We welcome your comments with your own opinion on the question, either in the comments or via social media.

Week 21:

What's your most memorable opera experience?

Ha Neul Kim, company and stage manager: Bluebeard's Castle and Erwartung — Robert LePage's productions. We did this with his assistant a while ago, and it was such a cool concept.

Cameron MacRae, creative manager: My most memorable opera experience was my first visit to the Opera national de Paris at the Bastille. I had the chance to see Janacek's Makropulos Affair, directed by Krzysztof Warlikowski. The staging and design made allusions to Hollywood, and the brilliant soprano Angela Denoke played the leading role of Emilia Marty. In one scene she wore a Marilyn Monroe-inspired dress complete with updraft, and later carried onstage by a 10-metre tall King Kong bust.

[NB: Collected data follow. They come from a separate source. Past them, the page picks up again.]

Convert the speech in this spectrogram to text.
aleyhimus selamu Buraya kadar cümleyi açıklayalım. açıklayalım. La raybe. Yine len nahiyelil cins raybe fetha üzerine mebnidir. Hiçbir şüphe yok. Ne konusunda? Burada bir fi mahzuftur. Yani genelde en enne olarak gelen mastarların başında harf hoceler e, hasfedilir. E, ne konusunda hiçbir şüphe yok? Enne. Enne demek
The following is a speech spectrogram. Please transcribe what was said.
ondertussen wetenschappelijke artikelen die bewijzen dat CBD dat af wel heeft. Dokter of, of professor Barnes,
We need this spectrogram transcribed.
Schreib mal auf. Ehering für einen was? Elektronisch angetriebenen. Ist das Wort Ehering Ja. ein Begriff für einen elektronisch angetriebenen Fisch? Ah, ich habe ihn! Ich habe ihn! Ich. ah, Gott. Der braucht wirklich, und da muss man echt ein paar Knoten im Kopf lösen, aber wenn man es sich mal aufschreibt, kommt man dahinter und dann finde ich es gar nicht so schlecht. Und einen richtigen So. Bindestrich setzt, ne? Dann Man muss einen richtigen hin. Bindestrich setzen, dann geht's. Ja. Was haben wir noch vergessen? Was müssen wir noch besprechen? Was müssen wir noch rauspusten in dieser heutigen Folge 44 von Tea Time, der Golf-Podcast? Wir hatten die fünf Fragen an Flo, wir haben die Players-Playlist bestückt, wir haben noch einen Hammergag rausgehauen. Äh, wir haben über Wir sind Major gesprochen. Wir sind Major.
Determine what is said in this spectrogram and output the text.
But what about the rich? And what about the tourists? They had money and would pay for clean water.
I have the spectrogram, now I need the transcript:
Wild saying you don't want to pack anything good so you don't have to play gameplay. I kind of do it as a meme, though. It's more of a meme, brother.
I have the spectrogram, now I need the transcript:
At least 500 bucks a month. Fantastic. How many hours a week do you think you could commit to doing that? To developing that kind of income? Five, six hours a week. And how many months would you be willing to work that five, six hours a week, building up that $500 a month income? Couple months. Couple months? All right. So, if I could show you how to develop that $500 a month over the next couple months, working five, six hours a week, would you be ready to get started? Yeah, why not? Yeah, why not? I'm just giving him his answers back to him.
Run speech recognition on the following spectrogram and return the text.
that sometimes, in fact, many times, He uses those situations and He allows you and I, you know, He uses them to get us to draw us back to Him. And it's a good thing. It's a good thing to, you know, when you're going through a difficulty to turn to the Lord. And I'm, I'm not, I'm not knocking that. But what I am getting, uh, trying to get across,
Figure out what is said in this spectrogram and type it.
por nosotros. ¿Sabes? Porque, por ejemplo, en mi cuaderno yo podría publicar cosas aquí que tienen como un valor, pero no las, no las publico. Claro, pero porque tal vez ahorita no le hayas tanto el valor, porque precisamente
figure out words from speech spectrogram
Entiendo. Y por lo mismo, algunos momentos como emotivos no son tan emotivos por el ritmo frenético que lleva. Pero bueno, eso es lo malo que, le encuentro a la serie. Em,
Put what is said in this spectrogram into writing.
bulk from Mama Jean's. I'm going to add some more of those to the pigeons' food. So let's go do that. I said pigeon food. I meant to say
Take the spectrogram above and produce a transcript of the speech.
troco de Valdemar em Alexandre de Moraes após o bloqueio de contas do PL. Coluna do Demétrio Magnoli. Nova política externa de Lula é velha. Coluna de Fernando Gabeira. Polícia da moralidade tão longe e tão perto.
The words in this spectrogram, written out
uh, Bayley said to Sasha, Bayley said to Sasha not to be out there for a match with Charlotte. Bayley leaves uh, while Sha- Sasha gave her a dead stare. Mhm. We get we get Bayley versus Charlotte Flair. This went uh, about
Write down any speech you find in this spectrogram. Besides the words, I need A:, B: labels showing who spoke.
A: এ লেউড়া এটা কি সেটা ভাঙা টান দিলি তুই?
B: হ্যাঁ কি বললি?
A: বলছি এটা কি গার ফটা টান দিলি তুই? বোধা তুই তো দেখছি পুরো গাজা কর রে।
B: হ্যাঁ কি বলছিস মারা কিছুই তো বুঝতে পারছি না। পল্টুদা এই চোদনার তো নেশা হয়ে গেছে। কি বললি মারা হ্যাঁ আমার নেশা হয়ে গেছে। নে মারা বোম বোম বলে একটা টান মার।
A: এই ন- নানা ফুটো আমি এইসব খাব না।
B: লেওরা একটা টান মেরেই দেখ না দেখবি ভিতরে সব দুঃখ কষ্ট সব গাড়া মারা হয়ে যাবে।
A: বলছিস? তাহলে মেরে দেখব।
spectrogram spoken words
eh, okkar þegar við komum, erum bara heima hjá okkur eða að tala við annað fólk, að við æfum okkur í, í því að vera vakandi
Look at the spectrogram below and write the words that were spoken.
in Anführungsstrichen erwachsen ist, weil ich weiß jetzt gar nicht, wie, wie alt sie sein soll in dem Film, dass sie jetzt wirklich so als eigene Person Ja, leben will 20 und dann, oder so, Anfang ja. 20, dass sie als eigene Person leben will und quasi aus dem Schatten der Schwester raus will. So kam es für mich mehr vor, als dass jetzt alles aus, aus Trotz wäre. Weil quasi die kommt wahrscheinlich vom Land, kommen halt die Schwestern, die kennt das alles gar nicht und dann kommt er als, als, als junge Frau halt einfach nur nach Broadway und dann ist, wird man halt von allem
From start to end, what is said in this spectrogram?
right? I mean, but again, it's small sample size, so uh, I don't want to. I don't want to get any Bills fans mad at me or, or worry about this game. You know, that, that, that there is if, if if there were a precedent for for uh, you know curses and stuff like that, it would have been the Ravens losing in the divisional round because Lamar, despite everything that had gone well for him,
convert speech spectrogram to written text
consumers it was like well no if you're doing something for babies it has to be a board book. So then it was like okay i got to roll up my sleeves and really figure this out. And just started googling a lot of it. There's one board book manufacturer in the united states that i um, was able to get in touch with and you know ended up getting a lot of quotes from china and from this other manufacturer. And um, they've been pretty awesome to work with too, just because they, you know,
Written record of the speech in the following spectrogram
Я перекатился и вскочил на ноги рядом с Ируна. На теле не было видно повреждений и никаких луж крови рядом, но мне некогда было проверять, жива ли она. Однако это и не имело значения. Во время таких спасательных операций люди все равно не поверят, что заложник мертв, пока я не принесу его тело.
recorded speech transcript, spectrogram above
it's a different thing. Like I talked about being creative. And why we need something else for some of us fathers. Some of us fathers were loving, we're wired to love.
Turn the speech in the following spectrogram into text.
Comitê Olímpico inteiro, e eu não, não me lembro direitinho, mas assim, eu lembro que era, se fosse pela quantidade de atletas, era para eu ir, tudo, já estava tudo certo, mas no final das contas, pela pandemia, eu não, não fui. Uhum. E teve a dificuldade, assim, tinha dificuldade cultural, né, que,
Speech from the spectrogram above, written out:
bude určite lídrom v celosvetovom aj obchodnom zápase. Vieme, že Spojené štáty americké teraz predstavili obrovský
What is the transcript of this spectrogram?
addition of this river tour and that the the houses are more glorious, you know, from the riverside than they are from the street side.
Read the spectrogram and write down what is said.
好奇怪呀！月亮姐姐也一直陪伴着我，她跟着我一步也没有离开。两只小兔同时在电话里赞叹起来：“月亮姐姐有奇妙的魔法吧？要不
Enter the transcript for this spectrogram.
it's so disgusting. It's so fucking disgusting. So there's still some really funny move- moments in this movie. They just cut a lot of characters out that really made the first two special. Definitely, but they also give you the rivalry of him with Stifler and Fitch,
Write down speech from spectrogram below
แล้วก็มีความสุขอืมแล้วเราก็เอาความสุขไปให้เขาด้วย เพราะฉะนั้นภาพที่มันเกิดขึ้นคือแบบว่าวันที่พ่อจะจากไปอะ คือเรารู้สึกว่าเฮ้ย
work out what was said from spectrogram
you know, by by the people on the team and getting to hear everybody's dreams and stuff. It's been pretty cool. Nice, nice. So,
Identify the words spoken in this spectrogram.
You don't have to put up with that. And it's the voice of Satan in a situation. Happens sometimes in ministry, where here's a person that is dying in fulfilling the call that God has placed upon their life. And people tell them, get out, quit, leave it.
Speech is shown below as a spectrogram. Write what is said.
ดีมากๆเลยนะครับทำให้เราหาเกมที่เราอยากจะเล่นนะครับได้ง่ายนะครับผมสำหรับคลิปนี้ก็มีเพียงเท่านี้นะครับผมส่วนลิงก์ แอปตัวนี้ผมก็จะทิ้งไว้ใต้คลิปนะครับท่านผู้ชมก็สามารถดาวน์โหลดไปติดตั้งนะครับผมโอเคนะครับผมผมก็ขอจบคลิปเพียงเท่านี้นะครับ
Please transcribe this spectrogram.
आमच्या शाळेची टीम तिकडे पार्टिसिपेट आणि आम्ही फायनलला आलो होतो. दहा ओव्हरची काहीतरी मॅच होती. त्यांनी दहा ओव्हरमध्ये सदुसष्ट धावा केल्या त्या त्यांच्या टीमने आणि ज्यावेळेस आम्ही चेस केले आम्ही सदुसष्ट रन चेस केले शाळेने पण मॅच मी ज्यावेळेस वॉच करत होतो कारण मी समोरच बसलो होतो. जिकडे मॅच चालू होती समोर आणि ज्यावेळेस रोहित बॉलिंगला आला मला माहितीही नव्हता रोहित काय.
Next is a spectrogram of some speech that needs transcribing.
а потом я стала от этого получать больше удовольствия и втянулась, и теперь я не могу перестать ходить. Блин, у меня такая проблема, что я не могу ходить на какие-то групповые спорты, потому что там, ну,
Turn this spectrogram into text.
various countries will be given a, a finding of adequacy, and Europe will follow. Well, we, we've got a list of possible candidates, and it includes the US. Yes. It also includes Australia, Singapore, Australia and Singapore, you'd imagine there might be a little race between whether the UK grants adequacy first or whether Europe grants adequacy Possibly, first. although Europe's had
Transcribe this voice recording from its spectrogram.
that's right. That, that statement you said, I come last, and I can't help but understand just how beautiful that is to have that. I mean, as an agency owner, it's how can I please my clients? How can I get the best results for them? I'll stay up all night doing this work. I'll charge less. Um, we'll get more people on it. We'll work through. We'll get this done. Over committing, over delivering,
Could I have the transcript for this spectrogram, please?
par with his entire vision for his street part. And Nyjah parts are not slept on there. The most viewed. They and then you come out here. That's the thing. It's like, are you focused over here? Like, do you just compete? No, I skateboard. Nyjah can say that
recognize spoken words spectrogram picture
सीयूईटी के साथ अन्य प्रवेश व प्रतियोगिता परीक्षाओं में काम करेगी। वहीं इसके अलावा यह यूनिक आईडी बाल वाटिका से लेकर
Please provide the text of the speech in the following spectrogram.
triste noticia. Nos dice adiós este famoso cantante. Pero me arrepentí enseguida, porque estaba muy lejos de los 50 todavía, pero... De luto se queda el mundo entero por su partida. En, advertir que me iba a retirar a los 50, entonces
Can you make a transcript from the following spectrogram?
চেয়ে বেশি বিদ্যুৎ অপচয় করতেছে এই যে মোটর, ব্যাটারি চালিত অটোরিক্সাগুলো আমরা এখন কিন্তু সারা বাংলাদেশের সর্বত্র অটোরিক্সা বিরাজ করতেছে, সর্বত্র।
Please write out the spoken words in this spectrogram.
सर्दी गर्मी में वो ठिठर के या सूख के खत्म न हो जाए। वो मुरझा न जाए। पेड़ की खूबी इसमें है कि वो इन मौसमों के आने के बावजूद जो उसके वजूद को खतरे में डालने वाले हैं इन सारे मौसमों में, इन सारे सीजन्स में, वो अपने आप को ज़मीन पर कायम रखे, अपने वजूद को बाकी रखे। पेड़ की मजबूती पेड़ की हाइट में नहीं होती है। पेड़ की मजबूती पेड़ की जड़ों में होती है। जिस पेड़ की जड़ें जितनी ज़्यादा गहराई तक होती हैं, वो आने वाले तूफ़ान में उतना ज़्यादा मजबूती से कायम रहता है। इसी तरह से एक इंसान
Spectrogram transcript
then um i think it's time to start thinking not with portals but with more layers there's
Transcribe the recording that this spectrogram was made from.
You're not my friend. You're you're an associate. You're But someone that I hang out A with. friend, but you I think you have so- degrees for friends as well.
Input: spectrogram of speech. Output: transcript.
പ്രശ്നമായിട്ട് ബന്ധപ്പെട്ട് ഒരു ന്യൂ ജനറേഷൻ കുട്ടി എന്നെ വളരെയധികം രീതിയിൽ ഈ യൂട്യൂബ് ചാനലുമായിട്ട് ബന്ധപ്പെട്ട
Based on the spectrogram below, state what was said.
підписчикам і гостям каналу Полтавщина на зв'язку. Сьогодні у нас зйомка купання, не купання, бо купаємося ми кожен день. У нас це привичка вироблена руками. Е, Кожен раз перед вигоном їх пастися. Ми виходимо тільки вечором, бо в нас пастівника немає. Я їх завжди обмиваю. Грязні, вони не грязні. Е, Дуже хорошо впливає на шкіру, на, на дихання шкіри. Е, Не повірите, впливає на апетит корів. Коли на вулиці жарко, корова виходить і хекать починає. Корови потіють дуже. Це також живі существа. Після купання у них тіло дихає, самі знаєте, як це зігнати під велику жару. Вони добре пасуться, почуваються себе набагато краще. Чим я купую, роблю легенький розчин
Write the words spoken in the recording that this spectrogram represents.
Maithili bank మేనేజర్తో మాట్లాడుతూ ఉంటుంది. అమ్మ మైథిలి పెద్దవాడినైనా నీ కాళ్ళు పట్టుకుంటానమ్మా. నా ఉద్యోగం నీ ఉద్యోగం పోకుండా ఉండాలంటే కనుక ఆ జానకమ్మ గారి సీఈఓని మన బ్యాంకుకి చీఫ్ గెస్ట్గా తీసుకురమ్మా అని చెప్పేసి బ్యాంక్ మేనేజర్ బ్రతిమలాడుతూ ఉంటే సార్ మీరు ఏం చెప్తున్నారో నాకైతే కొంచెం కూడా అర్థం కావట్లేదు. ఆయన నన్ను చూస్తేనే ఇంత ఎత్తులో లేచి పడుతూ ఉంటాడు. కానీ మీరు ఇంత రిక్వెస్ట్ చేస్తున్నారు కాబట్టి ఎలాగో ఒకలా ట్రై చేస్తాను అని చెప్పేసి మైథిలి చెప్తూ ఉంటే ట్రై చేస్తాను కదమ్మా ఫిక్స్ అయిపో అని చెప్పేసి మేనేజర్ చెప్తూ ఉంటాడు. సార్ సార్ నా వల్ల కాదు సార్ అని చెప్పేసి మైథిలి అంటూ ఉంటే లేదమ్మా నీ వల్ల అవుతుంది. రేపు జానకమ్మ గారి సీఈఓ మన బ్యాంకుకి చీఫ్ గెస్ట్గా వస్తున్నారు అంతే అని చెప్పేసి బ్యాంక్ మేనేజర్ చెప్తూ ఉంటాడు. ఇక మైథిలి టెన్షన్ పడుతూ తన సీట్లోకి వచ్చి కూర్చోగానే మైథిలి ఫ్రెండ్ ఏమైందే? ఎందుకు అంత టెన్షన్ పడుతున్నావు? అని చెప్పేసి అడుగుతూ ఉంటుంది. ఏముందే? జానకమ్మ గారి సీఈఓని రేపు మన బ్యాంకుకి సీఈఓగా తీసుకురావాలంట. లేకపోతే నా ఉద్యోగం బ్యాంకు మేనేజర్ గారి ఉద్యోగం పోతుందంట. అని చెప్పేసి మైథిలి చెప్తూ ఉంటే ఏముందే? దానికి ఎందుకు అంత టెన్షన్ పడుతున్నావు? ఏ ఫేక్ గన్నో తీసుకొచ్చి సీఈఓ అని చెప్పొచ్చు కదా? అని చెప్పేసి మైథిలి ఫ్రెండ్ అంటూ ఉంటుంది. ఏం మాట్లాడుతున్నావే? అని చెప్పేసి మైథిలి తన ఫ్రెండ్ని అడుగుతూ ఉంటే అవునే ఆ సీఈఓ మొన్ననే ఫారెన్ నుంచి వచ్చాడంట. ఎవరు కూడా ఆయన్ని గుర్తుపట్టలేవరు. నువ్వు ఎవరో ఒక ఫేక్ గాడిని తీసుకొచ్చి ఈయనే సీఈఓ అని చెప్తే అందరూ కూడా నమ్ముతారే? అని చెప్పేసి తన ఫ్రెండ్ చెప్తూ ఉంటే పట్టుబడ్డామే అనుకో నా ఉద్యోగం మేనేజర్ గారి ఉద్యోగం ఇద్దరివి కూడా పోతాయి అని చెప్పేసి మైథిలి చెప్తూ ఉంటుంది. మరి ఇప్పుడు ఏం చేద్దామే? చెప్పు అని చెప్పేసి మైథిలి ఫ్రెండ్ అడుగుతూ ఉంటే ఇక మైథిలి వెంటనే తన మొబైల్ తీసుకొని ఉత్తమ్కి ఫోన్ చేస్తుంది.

Rebecca Anderson, box office supervisor: I spent some time in Europe just after high school and decided last minute to go to the opera in Vienna. It was a performance of Salome and as a student of German I confess I was a bit confused. 

On Twitter, it was nice that users named a couple Edmonton Opera productions as most memorable — the 1974 production of Carmen was one user's first introduction to opera, while more recently, Tales of Hoffmann was another's most memorable opera experience. Photographer Nanc Price named her backstage experience shooting Eugene Onegin as most memorable, and we can certainly understand that — it's a chance that not a lot of people get! Someone else also named the 2007 Met production of Lucia di Lammermoor as most memorable ("I've signed my death warrant" — ink appeared as blood).

Operas with good characters

Thursday, May 2. 2013

Inspired by the 30-Day Opera Challenge done by Austin Lyric Opera, the staff at Edmonton Opera have taken on a 30-question challenge of their own. Each week, we'll post answers from staff members about various aspects of opera, whether it's their favourite aria, an opera house they'd like to visit, or an open-ended question about what they would do it if they could sing, conduct, direct, etc., an opera.
We welcome your comments with your own opinion on the question, either on the blog or via social media.

This is the 20th question in a series of 30 — thanks for sticking with us!  

Which opera has the best characters?

Jelena Bojic, director of commuity relations: Satyagraha. Based on Ghandi's life and philosophy of non-violence, the opera has three acts and each act is based on people who changed the world — Tolstoy, Tagore and Martin Luther King. These characters are so compelling and thought-provoking, and you want to memorize everything they say because it's so powerful.

Sandra Gajic, CEO: So many operas have great characters, but I am simply going by my first association and come up with Don Carlos, where history and Shiller get both re-written. Having said that, on second thought, the multi-layered relationship between Wotan and Brunnhilde and how it evolves during Die Walkure is my favourite.

Catherine Szabo, communications coordinator: Just of the three operas this season, I think Tales of Hoffmann has the best characters, especially because of the four villains, who reappear in each of the acts in different forms. To separate direction from character description, however, I think I would have to see different versions of the same opera to determine which characters I really liked the best.